Recommendation: State agencies and universities as well as agencies that regulate industries that make such investments, should require companies or entities issuing bonds or stock or otherwise borrowing to document their efforts to address the year-2000 problem for such state agencies and/or regulated institutions.
State Police Issues
The State Police needs to ensure that all safety and protection systems function properly. This could include the statewide law enforcement microwave communications systems, the computer systems that contain criminal history and offender information (including fingerprint identification systems), the sophisticated equipment in patrol vehicles, and the jails.
Recommendations: The State Police should initiate proceedings to determine if these safety and protection systems are year-2000 ready.
Transportation Control Systems
Motor vehicle, highway, and railroad traffic control systems use computers and devices with embedded microprocessors that could fail or produce incorrect timing sequences.
Recommendations: (1) The State Department of Transportation (DOT) should be made aware of the potential problem and should assist local communities with the identification of vendor equipment and systems that have year-2000 problems and the possible solutions.

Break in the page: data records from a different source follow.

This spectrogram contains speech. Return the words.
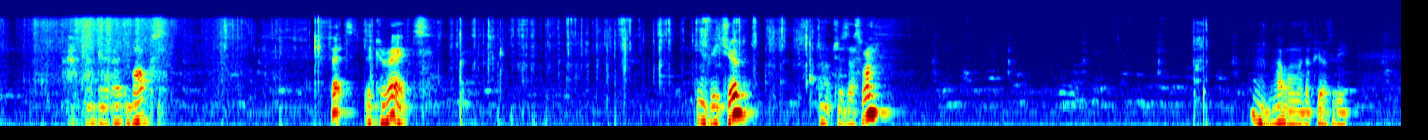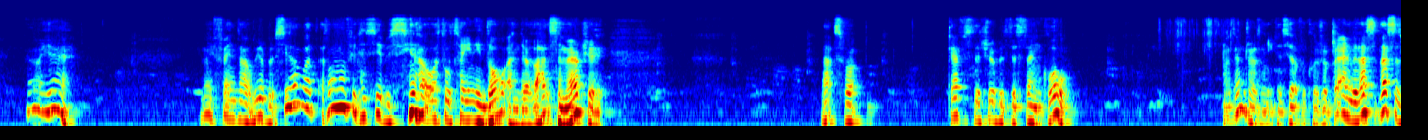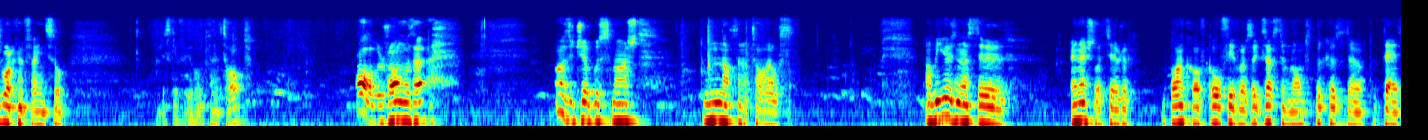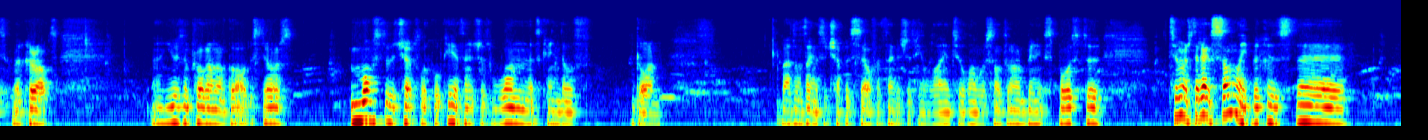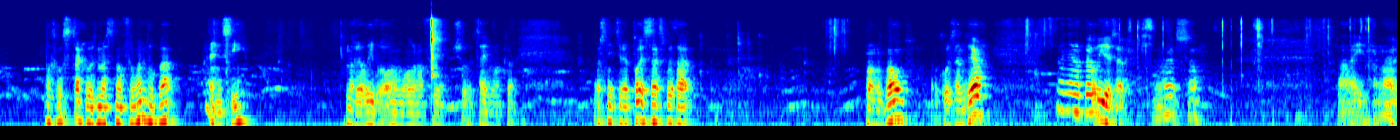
I can't get it out of the box the correct UV tube, which is this one. Hmm, that one would appear to be. Oh yeah. You might find that weird, but see that? I don't know if you can see it, but see that little tiny dot in there? That's the mercury. That's what gives the tube its distinct glow. That's interesting, you can see that for closure. But anyway, this, this is working fine, so I'll just give you a look at the top. Oh, all that was wrong with it was the tube was smashed, nothing at all else. I'll be using this to initially to blank off Goldfever's existing ROMs because they're dead, they're corrupt. And using the program I've got upstairs, most of the chips look okay, I think it's just one that's kind of gone. But I don't think it's the chip itself, I think it's just been lying too long or something or been exposed to too much direct sunlight because the little sticker was missing off the window but I didn't see. I'm not going to leave it on long enough to show the timer but I just need to replace this with that proper bulb that goes in there and then I'll be able to use it. Alright so bye for now.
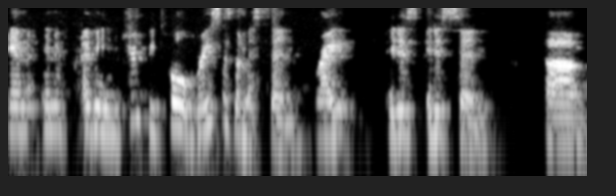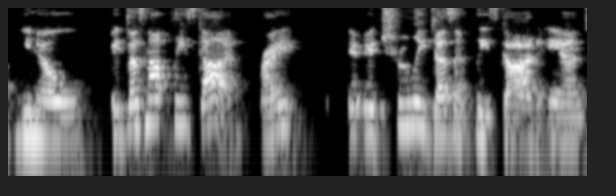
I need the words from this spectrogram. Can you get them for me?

DOT should work with the State Railroad Commission to assess the safety of highway/rail crossing sites. (2) The Railroad Commission should initiate proceedings to determine if each rail system manager has conducted a year-2000 risk assessment, developed a corrective action plan, and established a date to become year-2000 ready.
Water and Waste Treatment Systems
Most modern systems that control the treatment and distribution of drinking water and waste water use computers and "smart valves" with embedded microprocessors. Problems with the control systems, hardware or software, or the smart valves could result in total system failures, contamination of ground water, and/or contamination of drinking water.
Recommendation: The NRCC should initiate a proceeding to assess the year 2000 readiness of all water districts, municipal water supplies, and waste water treatment facilities. The proceeding should determine if each utility has conducted a year 2000 risk assessment, developed a corrective action plan, and established a date to become year-2000 ready. NRCC also should make information available about known problems and potential solutions for specific vendor-supplied systems and equipment.